- What you will do -
The listing below should be reproduced precisely, except for its images.
--- Dataset extract ---
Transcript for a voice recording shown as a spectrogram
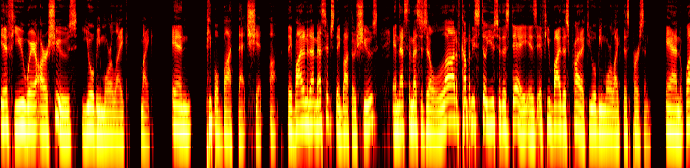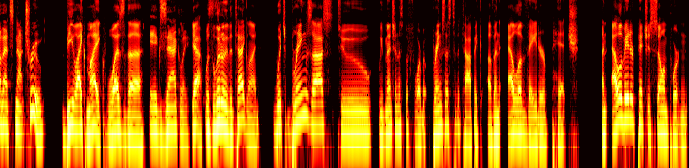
if you wear our shoes, you'll be more like Mike. And people bought that shit up. They bought into that message, they bought those shoes, and that's the message that a lot of companies still use to this day is if you buy this product, you will be more like this person. And while that's not true, Be like Mike was the exactly. Yeah, was literally the tagline, which brings us to we've mentioned this before, but brings us to the topic of an elevator pitch. An elevator pitch is so important.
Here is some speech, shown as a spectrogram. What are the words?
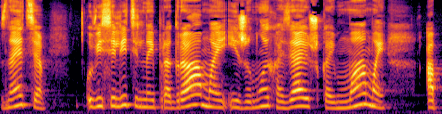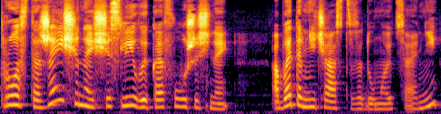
знаете, увеселительной программой и женой, хозяюшкой, мамой, а просто женщиной счастливой, кайфушечной, об этом не часто задумываются они,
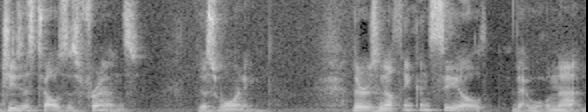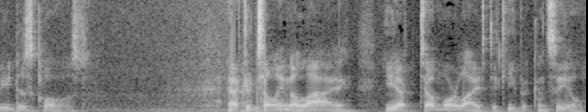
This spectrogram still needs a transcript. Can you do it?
Jesus tells his friends this warning There is nothing concealed that will not be disclosed. After telling a lie, you have to tell more lies to keep it concealed.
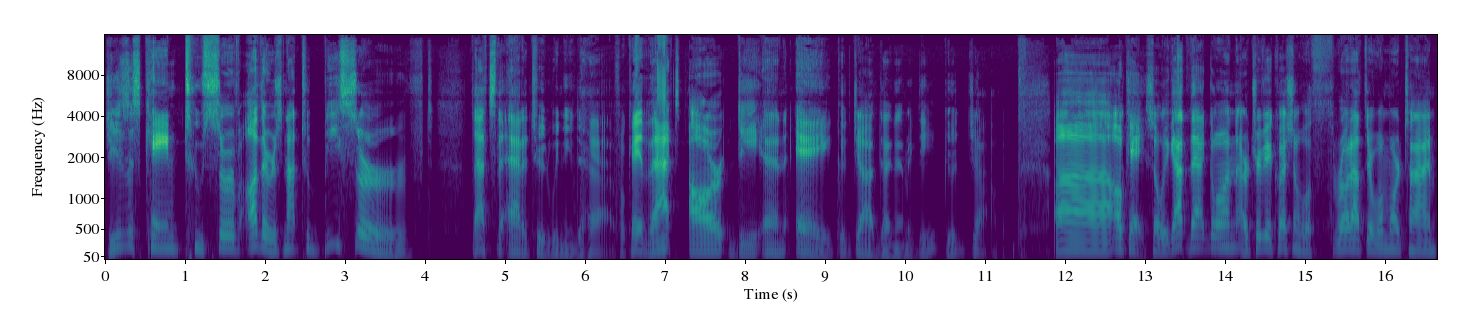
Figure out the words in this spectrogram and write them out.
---
- Output for this task -
Transcript for a voice recording shown as a spectrogram
if you wear our shoes, you'll be more like Mike. And people bought that shit up. They bought into that message, they bought those shoes, and that's the message that a lot of companies still use to this day is if you buy this product, you will be more like this person. And while that's not true, Be like Mike was the exactly. Yeah, was literally the tagline, which brings us to we've mentioned this before, but brings us to the topic of an elevator pitch. An elevator pitch is so important.
Here is some speech, shown as a spectrogram. What are the words?
знаете, увеселительной программой и женой, хозяюшкой, мамой, а просто женщиной счастливой, кайфушечной, об этом не часто задумываются они,
This spectrogram still needs a transcript. Can you do it?
Jesus tells his friends this warning There is nothing concealed that will not be disclosed. After telling a lie, you have to tell more lies to keep it concealed.
Figure out the words in this spectrogram and write them out.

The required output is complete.